**WORK TASK**
Print every entry exactly as it appears, but skip the pictures.

**Dataset entries**
-- Opening Marker --

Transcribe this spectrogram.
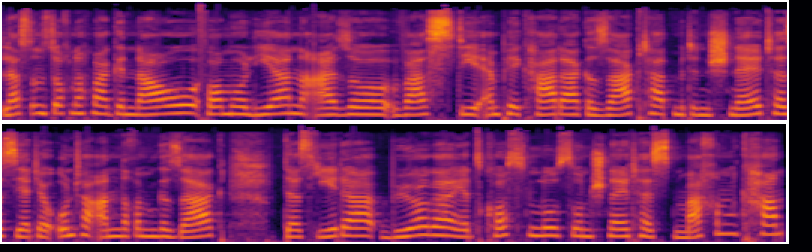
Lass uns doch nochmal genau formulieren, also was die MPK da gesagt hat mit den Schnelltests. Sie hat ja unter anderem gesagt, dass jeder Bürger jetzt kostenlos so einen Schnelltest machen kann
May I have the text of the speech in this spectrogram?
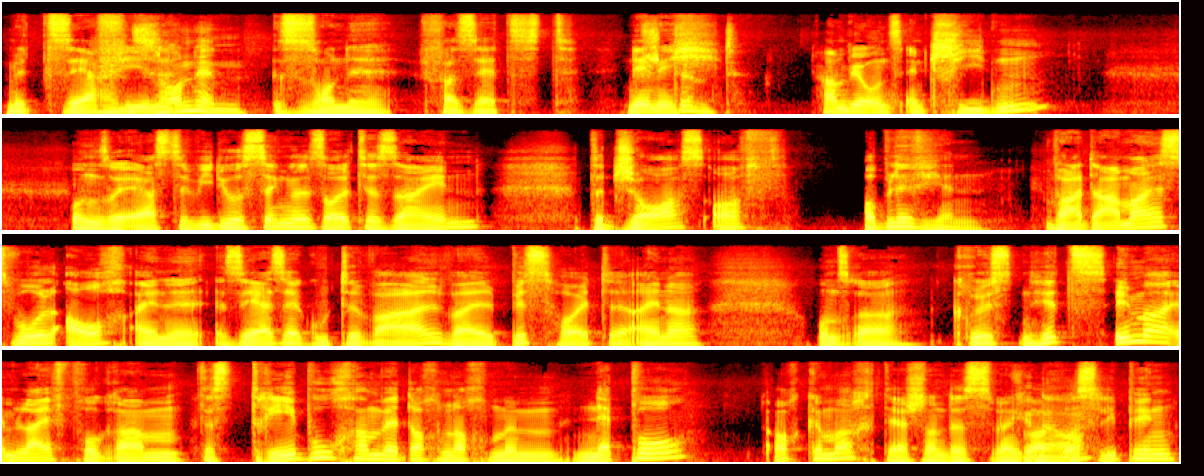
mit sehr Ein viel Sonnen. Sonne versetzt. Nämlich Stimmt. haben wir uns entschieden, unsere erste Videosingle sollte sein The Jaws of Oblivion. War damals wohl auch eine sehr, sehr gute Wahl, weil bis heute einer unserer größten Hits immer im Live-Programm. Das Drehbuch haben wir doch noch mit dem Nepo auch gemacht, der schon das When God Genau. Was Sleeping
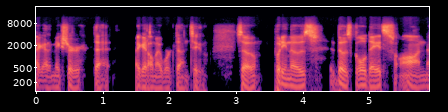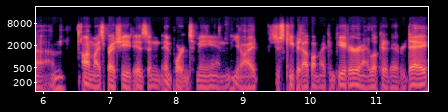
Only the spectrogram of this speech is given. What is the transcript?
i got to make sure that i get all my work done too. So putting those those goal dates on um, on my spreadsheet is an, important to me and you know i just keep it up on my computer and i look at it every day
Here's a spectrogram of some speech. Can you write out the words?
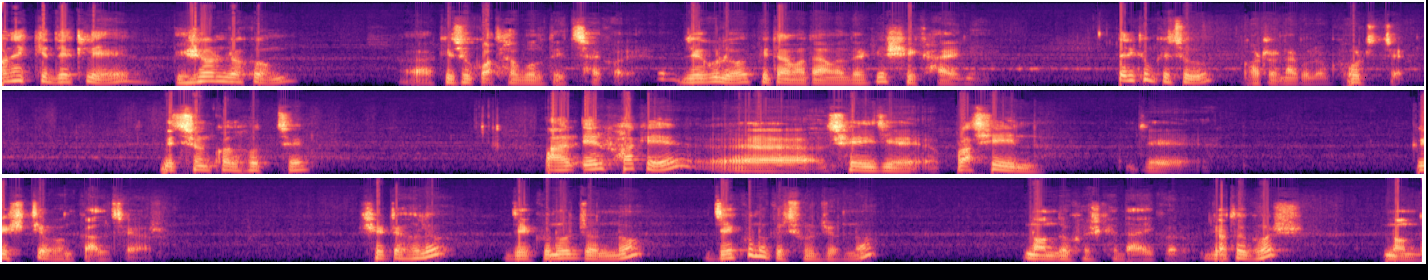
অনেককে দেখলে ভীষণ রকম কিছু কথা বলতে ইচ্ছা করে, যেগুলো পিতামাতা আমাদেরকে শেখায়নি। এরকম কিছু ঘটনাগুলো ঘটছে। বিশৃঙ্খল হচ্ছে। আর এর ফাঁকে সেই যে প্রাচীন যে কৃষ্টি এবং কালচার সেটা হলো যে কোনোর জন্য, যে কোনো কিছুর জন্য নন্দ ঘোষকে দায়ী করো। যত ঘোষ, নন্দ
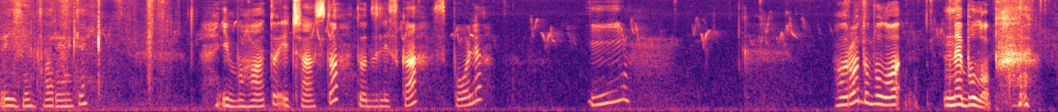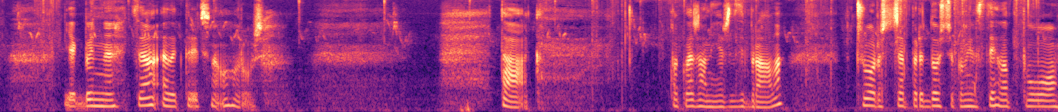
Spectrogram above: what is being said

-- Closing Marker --

**FINAL ANSWER**
Transcribe this spectrogram.
Lass uns doch nochmal genau formulieren, also was die MPK da gesagt hat mit den Schnelltests. Sie hat ja unter anderem gesagt, dass jeder Bürger jetzt kostenlos so einen Schnelltest machen kann
May I have the text of the speech in this spectrogram?
mit sehr Ein viel Sonnen. Sonne versetzt. Nämlich Stimmt. haben wir uns entschieden, unsere erste Videosingle sollte sein The Jaws of Oblivion. War damals wohl auch eine sehr, sehr gute Wahl, weil bis heute einer unserer größten Hits immer im Live-Programm. Das Drehbuch haben wir doch noch mit dem Nepo auch gemacht, der schon das When God Genau. Was Sleeping
Only the spectrogram of this speech is given. What is the transcript?
i got to make sure that i get all my work done too. So putting those those goal dates on um, on my spreadsheet is an, important to me and you know i just keep it up on my computer and i look at it every day
Here's a spectrogram of some speech. Can you write out the words?
অনেককে দেখলে ভীষণ রকম কিছু কথা বলতে ইচ্ছা করে, যেগুলো পিতামাতা আমাদেরকে শেখায়নি। এরকম কিছু ঘটনাগুলো ঘটছে। বিশৃঙ্খল হচ্ছে। আর এর ফাঁকে সেই যে প্রাচীন যে কৃষ্টি এবং কালচার সেটা হলো যে কোনোর জন্য, যে কোনো কিছুর জন্য নন্দ ঘোষকে দায়ী করো। যত ঘোষ, নন্দ
Spectrogram above: what is being said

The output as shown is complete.